-- Opening Marker --

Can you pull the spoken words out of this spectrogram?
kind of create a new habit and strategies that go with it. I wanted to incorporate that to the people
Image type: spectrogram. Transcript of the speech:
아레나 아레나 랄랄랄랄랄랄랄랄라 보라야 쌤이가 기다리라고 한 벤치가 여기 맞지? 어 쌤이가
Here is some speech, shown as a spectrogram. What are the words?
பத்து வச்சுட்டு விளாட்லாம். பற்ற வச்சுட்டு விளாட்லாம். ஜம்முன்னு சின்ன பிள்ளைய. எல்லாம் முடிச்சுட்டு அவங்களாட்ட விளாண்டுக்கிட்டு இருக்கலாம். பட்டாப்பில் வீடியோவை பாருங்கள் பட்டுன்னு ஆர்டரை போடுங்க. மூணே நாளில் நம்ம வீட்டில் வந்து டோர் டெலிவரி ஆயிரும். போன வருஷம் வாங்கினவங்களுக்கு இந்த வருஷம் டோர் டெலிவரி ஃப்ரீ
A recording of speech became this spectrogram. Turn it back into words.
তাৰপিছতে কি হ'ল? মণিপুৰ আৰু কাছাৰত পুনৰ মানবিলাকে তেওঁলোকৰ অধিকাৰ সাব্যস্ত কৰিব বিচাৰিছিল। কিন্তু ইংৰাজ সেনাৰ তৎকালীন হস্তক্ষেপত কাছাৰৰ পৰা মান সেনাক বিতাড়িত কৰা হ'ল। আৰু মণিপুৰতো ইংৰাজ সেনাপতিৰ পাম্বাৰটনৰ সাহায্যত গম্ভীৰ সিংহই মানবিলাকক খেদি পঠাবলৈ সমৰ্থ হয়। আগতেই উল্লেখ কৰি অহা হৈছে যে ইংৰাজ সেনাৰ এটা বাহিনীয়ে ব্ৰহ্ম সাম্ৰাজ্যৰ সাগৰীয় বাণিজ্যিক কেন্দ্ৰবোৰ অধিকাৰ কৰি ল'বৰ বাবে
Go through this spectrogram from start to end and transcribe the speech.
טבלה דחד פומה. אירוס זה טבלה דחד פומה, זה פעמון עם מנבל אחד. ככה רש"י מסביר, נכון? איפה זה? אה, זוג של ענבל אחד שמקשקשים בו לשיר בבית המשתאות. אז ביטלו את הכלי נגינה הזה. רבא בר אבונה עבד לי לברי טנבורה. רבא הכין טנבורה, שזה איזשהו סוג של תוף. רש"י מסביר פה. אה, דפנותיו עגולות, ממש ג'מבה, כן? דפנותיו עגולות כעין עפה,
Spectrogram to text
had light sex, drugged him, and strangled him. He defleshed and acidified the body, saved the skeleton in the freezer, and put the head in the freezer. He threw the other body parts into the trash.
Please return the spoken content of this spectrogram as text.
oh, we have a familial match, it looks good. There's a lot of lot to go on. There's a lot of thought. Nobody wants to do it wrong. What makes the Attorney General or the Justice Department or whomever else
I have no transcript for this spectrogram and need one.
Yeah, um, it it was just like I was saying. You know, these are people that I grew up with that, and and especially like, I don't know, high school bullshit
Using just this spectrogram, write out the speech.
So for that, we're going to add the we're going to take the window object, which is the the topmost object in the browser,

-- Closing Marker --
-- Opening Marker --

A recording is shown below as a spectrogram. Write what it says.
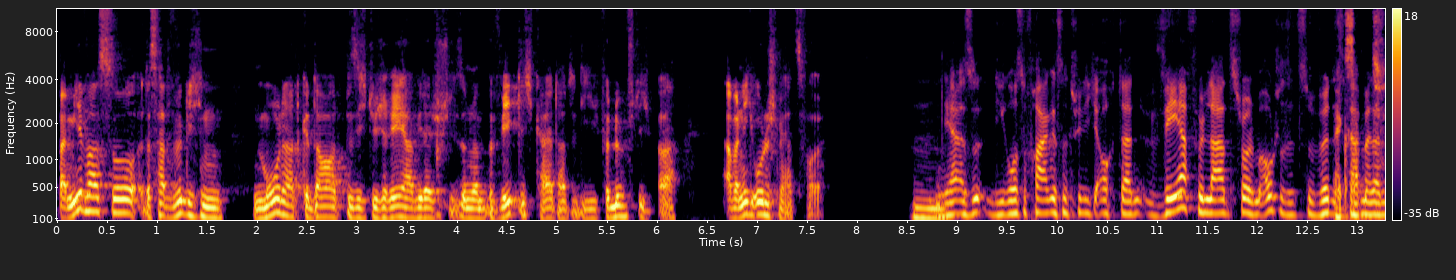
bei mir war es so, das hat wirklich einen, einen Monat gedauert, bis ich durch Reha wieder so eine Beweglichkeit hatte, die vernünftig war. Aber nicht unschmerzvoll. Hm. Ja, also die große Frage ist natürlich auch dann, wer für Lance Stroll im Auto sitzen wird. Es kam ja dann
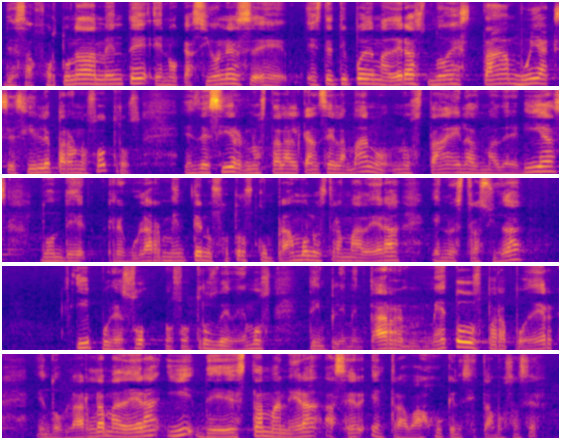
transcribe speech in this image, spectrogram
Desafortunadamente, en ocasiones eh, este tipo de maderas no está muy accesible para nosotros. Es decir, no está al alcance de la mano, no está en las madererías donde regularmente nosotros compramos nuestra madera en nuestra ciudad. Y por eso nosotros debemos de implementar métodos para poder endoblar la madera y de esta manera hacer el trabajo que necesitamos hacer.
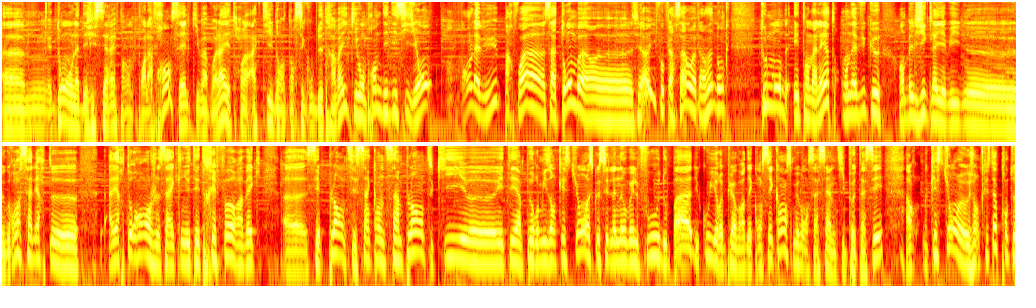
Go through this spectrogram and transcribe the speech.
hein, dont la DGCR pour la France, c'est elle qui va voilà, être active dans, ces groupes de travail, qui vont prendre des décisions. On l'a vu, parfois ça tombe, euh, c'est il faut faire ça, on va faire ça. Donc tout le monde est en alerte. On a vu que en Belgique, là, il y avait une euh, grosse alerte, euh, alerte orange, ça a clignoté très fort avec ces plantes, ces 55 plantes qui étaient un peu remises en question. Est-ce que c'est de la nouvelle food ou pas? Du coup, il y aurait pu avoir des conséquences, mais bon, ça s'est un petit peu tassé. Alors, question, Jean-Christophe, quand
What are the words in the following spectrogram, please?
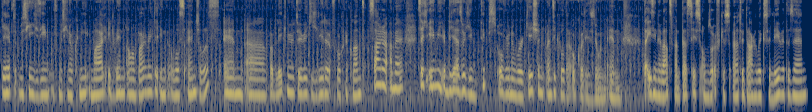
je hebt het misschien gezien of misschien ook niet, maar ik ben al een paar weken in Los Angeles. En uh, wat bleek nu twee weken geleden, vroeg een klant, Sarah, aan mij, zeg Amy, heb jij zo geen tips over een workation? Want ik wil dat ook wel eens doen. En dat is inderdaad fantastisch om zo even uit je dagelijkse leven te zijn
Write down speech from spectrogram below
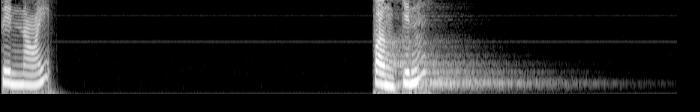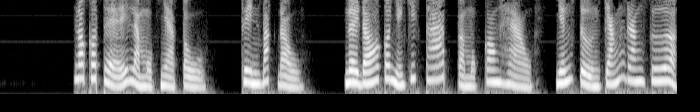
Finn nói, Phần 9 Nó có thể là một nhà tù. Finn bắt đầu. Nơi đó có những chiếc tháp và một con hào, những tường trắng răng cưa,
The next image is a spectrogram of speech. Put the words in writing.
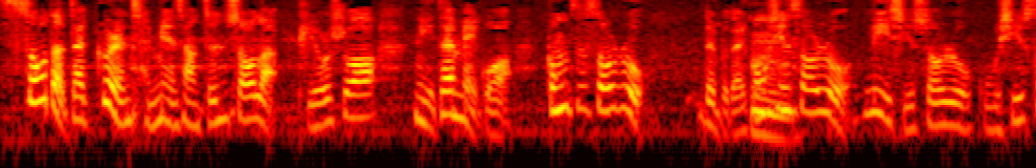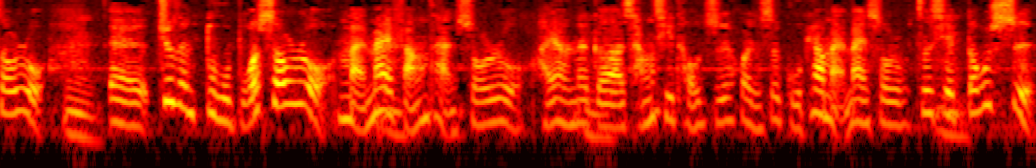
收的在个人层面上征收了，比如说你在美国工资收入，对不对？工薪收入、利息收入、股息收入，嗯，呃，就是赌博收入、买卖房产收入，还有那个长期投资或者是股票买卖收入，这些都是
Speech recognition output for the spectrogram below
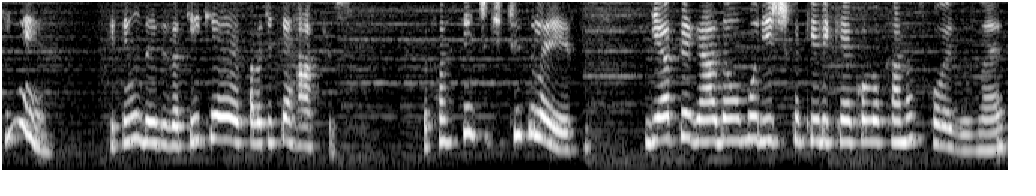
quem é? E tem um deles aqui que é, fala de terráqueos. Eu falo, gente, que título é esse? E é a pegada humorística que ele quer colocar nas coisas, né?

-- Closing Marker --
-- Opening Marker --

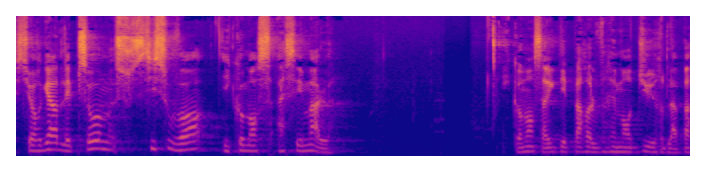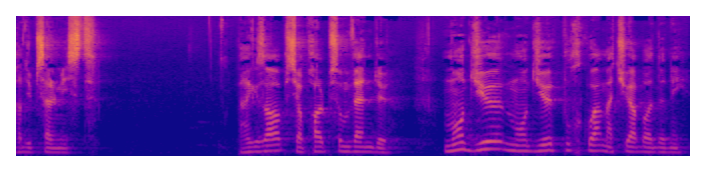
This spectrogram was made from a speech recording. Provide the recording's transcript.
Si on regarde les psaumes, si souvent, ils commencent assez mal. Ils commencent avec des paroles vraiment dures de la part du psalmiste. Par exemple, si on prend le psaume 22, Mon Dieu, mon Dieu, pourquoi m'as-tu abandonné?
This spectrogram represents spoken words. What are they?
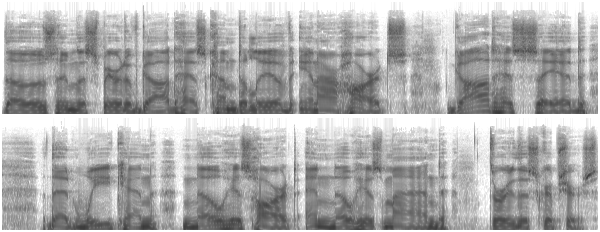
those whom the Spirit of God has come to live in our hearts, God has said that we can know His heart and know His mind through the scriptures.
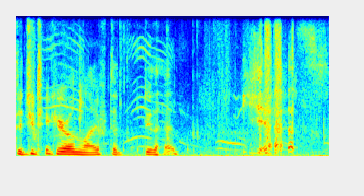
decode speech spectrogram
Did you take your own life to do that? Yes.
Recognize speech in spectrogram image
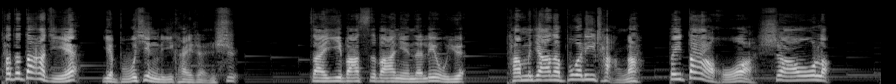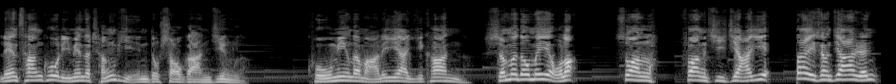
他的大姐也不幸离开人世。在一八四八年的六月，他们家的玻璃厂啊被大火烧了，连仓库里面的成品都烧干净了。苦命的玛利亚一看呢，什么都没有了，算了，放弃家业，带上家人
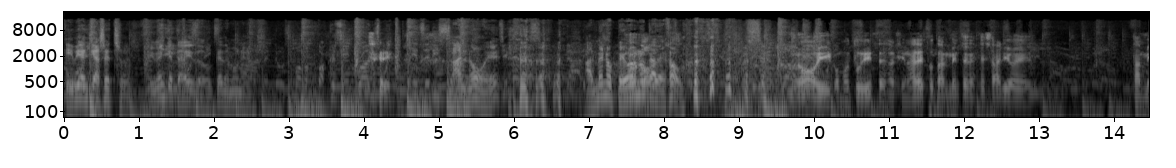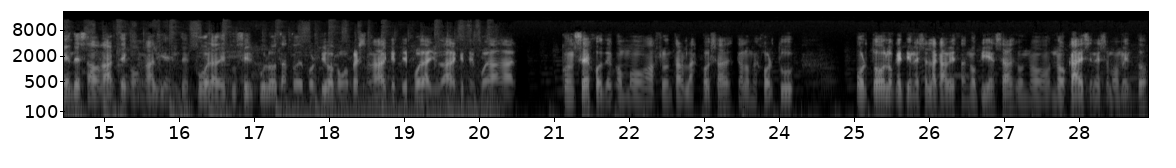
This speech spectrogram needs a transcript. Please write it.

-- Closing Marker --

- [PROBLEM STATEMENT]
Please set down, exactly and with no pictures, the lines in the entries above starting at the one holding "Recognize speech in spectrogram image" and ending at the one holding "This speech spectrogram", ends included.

- [TASK SOLUTION]
Recognize speech in spectrogram image
他的大姐也不幸离开人世。在一八四八年的六月，他们家的玻璃厂啊被大火烧了，连仓库里面的成品都烧干净了。苦命的玛利亚一看呢，什么都没有了，算了，放弃家业，带上家人
This speech spectrogram needs a transcript. Please write it.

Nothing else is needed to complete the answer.